Meanwhile, in the United States, redistricting is dominating political news in several states. The Missouri legislature overrode a gubernatorial veto of a congressional redistricting plan expected to result in Republicans expanding their 6-3 edge I U.S. House seats to 7-2 in a state that is very competitive between the parties statewide. Indiana Republicans are moving forward with the exact same partisan math, as the Indiana legislature sent a plan to the governor. Nebraska is debating a congressional district plan that likely would make it that much more likely for Republicans to sweep all district in the presidential race, unlike in 2008 (Maine and Nebraska allocate electoral votes on a winner-take-all basis by congressional district rather than by statewide winner-take-all results). Meanwhile, Ohio lawmakers’ may take out Congressman Dennis Kucinich from a district where he could win, leading some to talk of Kucinich moving to Washington State to run for Congress.
There’s more – track the latest at FairVote’s End Gerrymander Twitter feed: www.twitter.com/endgerrymander
Reformers who stay within the winner-take-all model are doing important work worthy of support. But it’s far too limited. It doesn’t take much to change the equation dramatically so voters are far more in control no matter how the lines are drawn. Keep an eye on FairVote's series of super district maps with proportional voting, as drawn most recently for Indiana.
One reason to expand voter choice is underscored by Firedoglake blogger Jon Walker, as he explains a Pew study that Americans from across the spectrum lack faith in their representatives and showcases the shades of difference among voters that are so poorly reflected by a two-party system.
Basic protection of voting rights remains at risk in the United States as well. Florida’s legislature has passed a controversial bill blogged on this week by FairVote’s Dean Searcy. Several states are moving voter identification legislation recently challenged comprehensively by Rock the Vote’s Thomas Bates.

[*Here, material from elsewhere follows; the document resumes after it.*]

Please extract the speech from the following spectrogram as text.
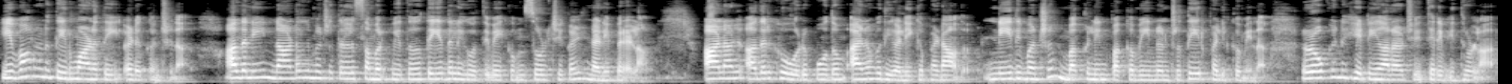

Jo McKeegan blogs this week at FairVote on how we are running democracy on the cheap. In addition to Florida moving to shorten early voting days, Louisiana may stop electing most elected office vacancies and instead appoint them to save money, whiles states like Colorado save money by quickly eliminating registered voters from the rolls (and from getting ballots in vote-by-mail elections) if they miss one general election.
Speaking of vote-by-mail, what does it mean for states now relying heavily (and in some cases exclusively) that the U.S. Postal Service is losing some 7.5 billion dollars this year. Los Angeles County director of elections Dean Logan backs vote-by-mail, but thinks that it won’t work within a relatively short time – a combination of changes with the postal service and more people stop reading and sending mail.
The 2012 presidential elections are approaching, as underscored by a Republican presidential debate last night. The general elections likely will again be run according to the current Electoral College rules, but the National Popular Vote plan is garnering more support and shows every promise of governing the 2016 elections. First, however, we’ll see how Republican attempts to improve their nomination rules work out. We remain skeptical; see our recommendations at our 2008 election cycle: http://www.fixtheprimaries.com.
And that's another long minute.